- Task description
Everything from the "Convert the following" line to the final line of the listing should be written out exactly. Skip the pictures.

- Input data
════

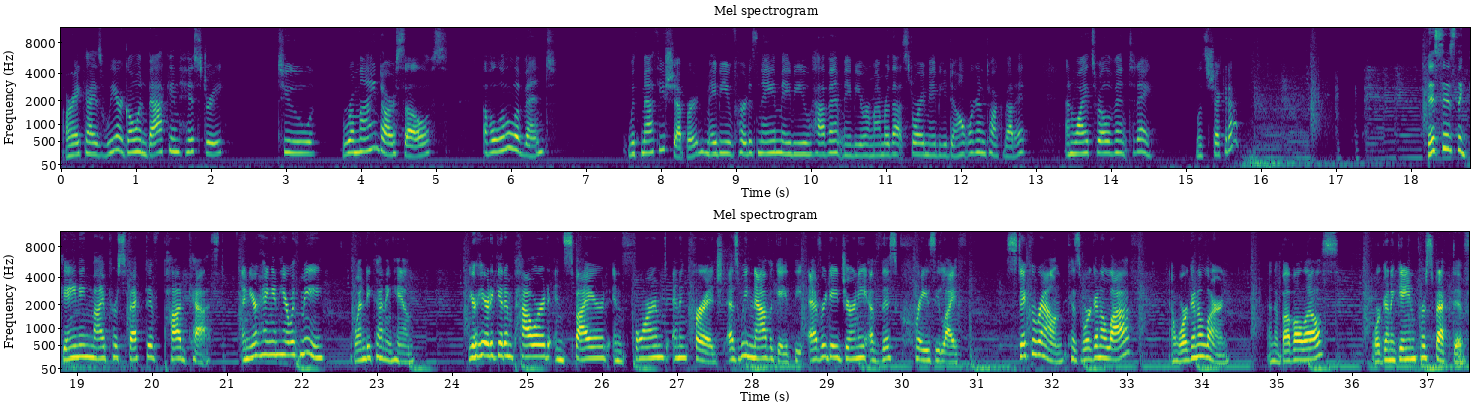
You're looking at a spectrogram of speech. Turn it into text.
All right, guys, we are going back in history to remind ourselves of a little event with Matthew Shepard. Maybe you've heard his name, maybe you haven't, maybe you remember that story, maybe you don't. We're going to talk about it and why it's relevant today. Let's check it out. This is the Gaining My Perspective podcast, and you're hanging here with me, Wendy Cunningham. You're here to get empowered, inspired, informed, and encouraged as we navigate the everyday journey of this crazy life. Stick around because we're going to laugh and we're going to learn. And above all else, we're going to gain perspective.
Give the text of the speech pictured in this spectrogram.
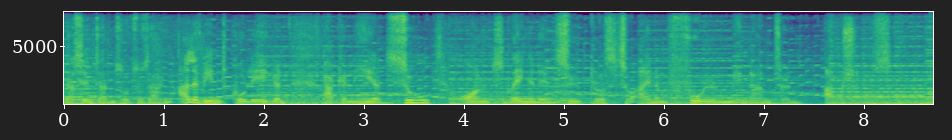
Und das sind dann sozusagen alle Windkollegen, packen hier zu und bringen den Zyklus zu einem fulminanten Abschluss.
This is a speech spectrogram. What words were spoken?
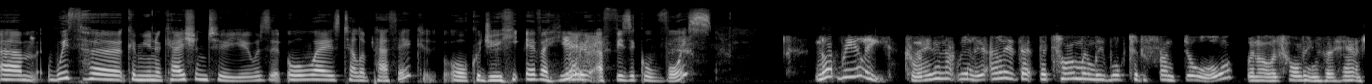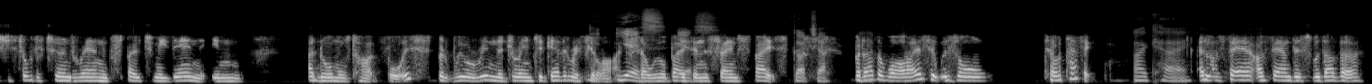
um, with her communication to you, was it always telepathic, or could you he- ever hear Yes. a physical voice? Not really, Karina, not really. Only that the time when we walked to the front door, when I was holding her hand, she sort of turned around and spoke to me then in a normal type voice, but we were in the dream together, if you like. yes, so we were both in the same space. Gotcha. But otherwise, it was all telepathic. Okay. And I found, I found this with other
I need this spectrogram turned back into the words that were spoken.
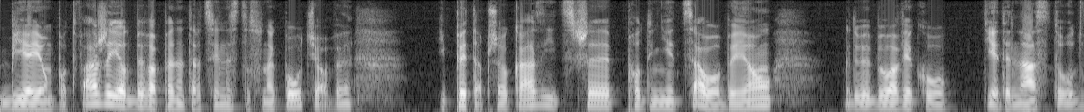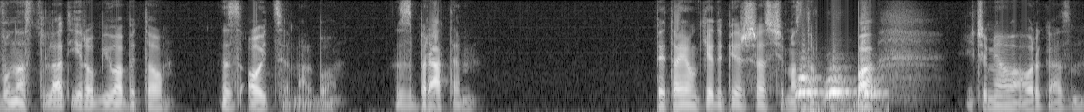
Bije ją po twarzy i odbywa penetracyjny stosunek płciowy. I pyta przy okazji, czy podniecałoby ją, gdyby była w wieku 11-12 lat i robiłaby to z ojcem albo z bratem. Pytają, kiedy pierwszy raz się masturbowała i czy miała orgazm.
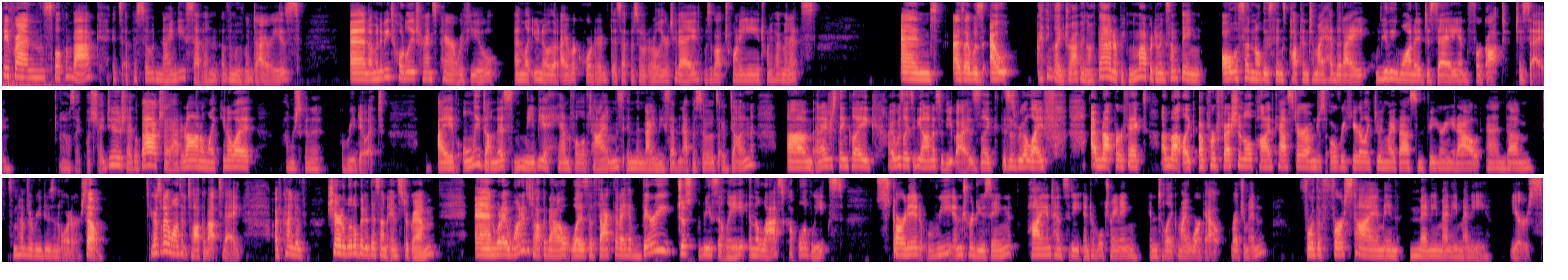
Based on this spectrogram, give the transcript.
Hey, friends, welcome back. It's episode 97 of the Movement Diaries. And I'm going to be totally transparent with you and let you know that I recorded this episode earlier today. It was about 20, 25 minutes. And as I was out, I think like dropping off Ben or picking him up or doing something, all of a sudden all these things popped into my head that I really wanted to say and forgot to say. And I was like, what should I do? Should I go back? Should I add it on? I'm like, you know what? I'm just going to redo it. I've only done this maybe a handful of times in the 97 episodes I've done. Um, and I just think like I always like to be honest with you guys. Like this is real life. I'm not perfect. I'm not like a professional podcaster. I'm just over here like doing my best and figuring it out. And um, sometimes a redo is in order. So here's what I wanted to talk about today. I've kind of shared a little bit of this on Instagram. And what I wanted to talk about was the fact that I have very just recently, in the last couple of weeks, started reintroducing high intensity interval training into like my workout regimen for the first time in many, many, many years.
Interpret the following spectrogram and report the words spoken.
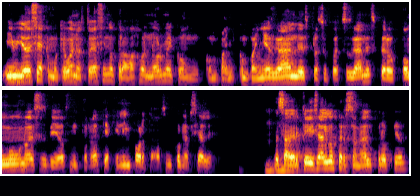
Y yo decía como que, bueno, estoy haciendo trabajo enorme con, compañías grandes, presupuestos grandes, pero pongo uno de esos videos en internet y a quién le importa, son comerciales. Entonces, saber que hice algo personal propio,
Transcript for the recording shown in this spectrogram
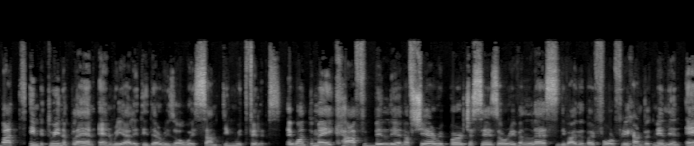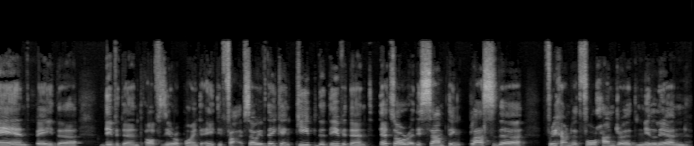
But in between a plan and reality, there is always something with Philips. They want to make half a billion of share repurchases or even less divided by four, 300 million, and pay the dividend of 0.85. So if they can keep the dividend, that's already something plus the 300 400 million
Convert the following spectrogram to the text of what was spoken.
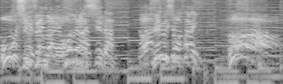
欧州仙台おもてなし集団。伊達武将隊はあ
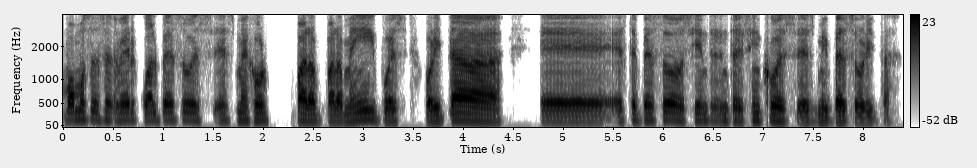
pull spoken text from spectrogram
vamos a saber cuál peso es, mejor para, para mí. Pues ahorita eh, este peso 135 es, es mi peso ahorita.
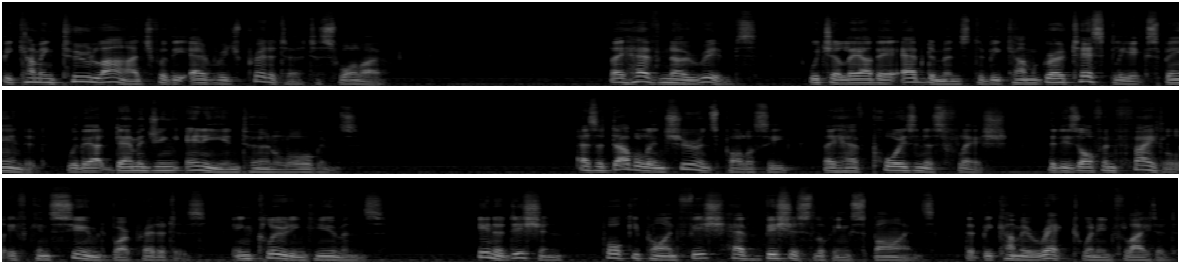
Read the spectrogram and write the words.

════

- Result for this exercise
Convert the following spectrogram to the text of what was spoken.
欧州仙台おもてなし集団。伊達武将隊はあ
pull spoken text from spectrogram
vamos a saber cuál peso es, mejor para, para mí. Pues ahorita eh, este peso 135 es, es mi peso ahorita.
Read the spectrogram and write the words.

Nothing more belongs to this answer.